I asked him plainly if he intended to go on until he dropped. He replied that he hoped to take a back seat. He hoped that he would be able to spend more time on Skye, which he loves. ‘But then something else crops up…’, I said. He did not demur.

Does this mean that Megrahi has breached his conditions of licence? Probably. But nothing will be done: the man is close to death.

The next ‘something’ will be the death of Megrahi, the Lockerbie bomber or the man wrongly convicted of the bombing depending on your point of view. Jim Swire sat through the trial at Camp Zeist, which became a little bit of Scotland for the duration of the hearing, having worked hard to bring Megrahi and his co-accused to justice for what he originally believed to be their crimes. By the end of the trial he was convinced of Megrahi’s innocence. When the panel of Scottish judges, sitting without a jury, convicted Megrahi, Dr Swire was so shocked that he fainted and had to be carried from the court.

After the trial, he studied the complete transcript of the evidence – all 12,000 pages. He is one of the very few people to have done so. It confirmed his belief that the conviction had been a tragic miscarriage of justice. Yet Dr Swire had assured Gaddafi – and anyone else who would listen – that there was no jurisdiction in the world more honourable or fair than Scotland’s.

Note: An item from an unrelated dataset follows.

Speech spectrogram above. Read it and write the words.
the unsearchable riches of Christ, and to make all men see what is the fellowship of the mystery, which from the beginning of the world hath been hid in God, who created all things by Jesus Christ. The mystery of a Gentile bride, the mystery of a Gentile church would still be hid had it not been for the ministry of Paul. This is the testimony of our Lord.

I asked him where matters stood now.

He said he doubted if the Scottish authorities had heard anything from Megrahi since the beginning of this month. He has written to the Scottish Government more than once in recent weeks for information about this specific question, but has received no reply. Does this mean that Megrahi has breached his conditions of licence? Probably. But nothing will be done: the man is close to death.

When Megrahi dies, will anyone pursue the possibility of a second appeal against conviction? There was a suggestion at one time that Dr Swire himself would instigate such an appeal. He tells me he has been advised that an appeal would stand a better chance of being granted if it was raised by a member of the convicted man’s family. He hopes this will happen.

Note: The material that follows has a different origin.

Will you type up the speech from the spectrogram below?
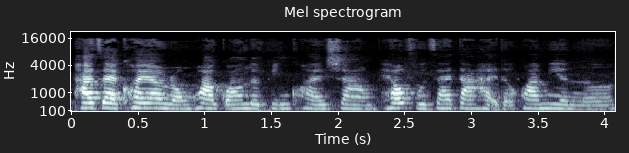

What is his view of Kenny MacAskill, who released Megrahi on compassionate grounds two years ago? Dr Swire has a high opinion of Scotland’s justice secretary, but believes that the Westminster government put pressure on Alex Salmond’s administration to free Megrahi. He doubts that we will ever know what form this pressure took or how strongly it was exerted. He regrets that Alex Salmond and Kenny MacAskill continue to assert the guilt of Megrahi.

As to the evidence retained by the Scottish Criminal Cases Review Commission, evidence not made known at the trial and which points strongly to a miscarriage of justice, Jim Swire believes that the commission ‘did its best’ but is pessimistic that this evidence will be published in full. He is sceptical that legislation ostensibly designed to facilitate its release will do any practical good (a view shared by the commission itself, as I revealed in SR some months ago).

With Gaddafi dead, Megrahi dying, and the establishment determined to protect its back, the truth about Lockerbie may not be revealed until long after most of us are dead – if ever.


Courtesy of Kenneth Roy – read Kenneth Roy in the Scottish Review